The last work on this disc is the A-major Sonata (BWV 1032), another piece that is slightly problematic. Ironically, BWV 1032 was the only one of Bach’s flute sonatas that was preserved in Bach’s autograph manuscript, but this fell victim like so many priceless works of art to World War II. Forty-six bars from the beginning of the first movement are thus lost to modern musicians, most of whom perform editions that employ a reconstruction utilizing existing thematic material. Returning to the structure in which the harpsichord part is fully composed, Mr. Vinikour is given (especially in the opening movement) terrific opportunities to display his impressive skills for powerful, theatrical playing. Pursuing melodic paths that are different but always complementary, both flautist and harpsichordist take parallel journeys that illuminate their individual strengths as prodigiously-talented musicians, their seemingly unflappable instincts for chamber playing, and Bach’s innate genius for injecting even small musical gestures with grandeur.

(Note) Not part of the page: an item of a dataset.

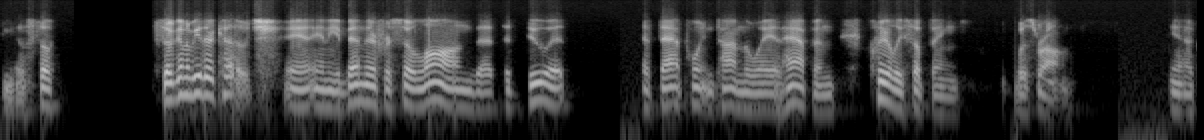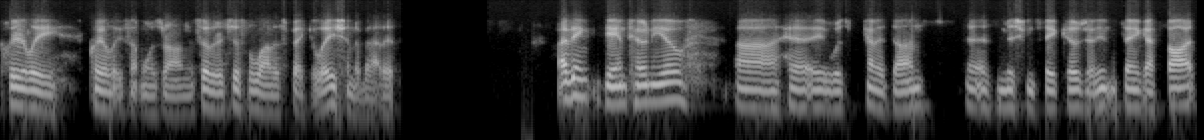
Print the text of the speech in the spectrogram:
you know still still going to be their coach, and, and he had been there for so long that to do it at that point in time the way it happened, clearly something was wrong. You know, clearly clearly something was wrong. So there's just a lot of speculation about it. I think Dantonio uh, it was kind of done as the Michigan State coach. I didn't think I thought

Mr. Smith completes the disc with a performance of the A-minor Partita for solo flute (BWV 1013). Consisting of four movements derived from dance forms popular in the Baroque era (Allemande, Courante, Sarabande, and Bourée Anglaise), the Partita offers a compact but comprehensive treatise on Bach’s style of composition for the flute. Phrases of serene beauty are joined comfortably with passages of bravura intensity, all of them played by Mr. Smith with his customary ‘singing’ tone and attention to detail. It is worth restating in the context of the Partita that, when listening to this disc, it is easy to forget what a formidable technique is required in order to play the music at this level.
Thankfully, the flute sonatas of Johann Sebastian Bach are sufficiently familiar to musicians and music lovers that Mr. Smith and Mr. Vinikour are spared the daunting task of rehabilitating them. What they achieve in this recording is the revitalization of the music in a way that, rather than altering the presentation of the works, alters the listener’s perceptions of them. Listening to this recording, there is the sense not of hearing these sonatas again but of hearing them anew, in a performance that is appropriate to the period in which they were composed but not encumbered by it. It is Baroque, of course, but Mr. Smith and Mr. Vinikour allow the listener to appreciate through their playing that this is, foremost, music. The recording is, just as their Cleveland recital was, a complete triumph over the unexpected.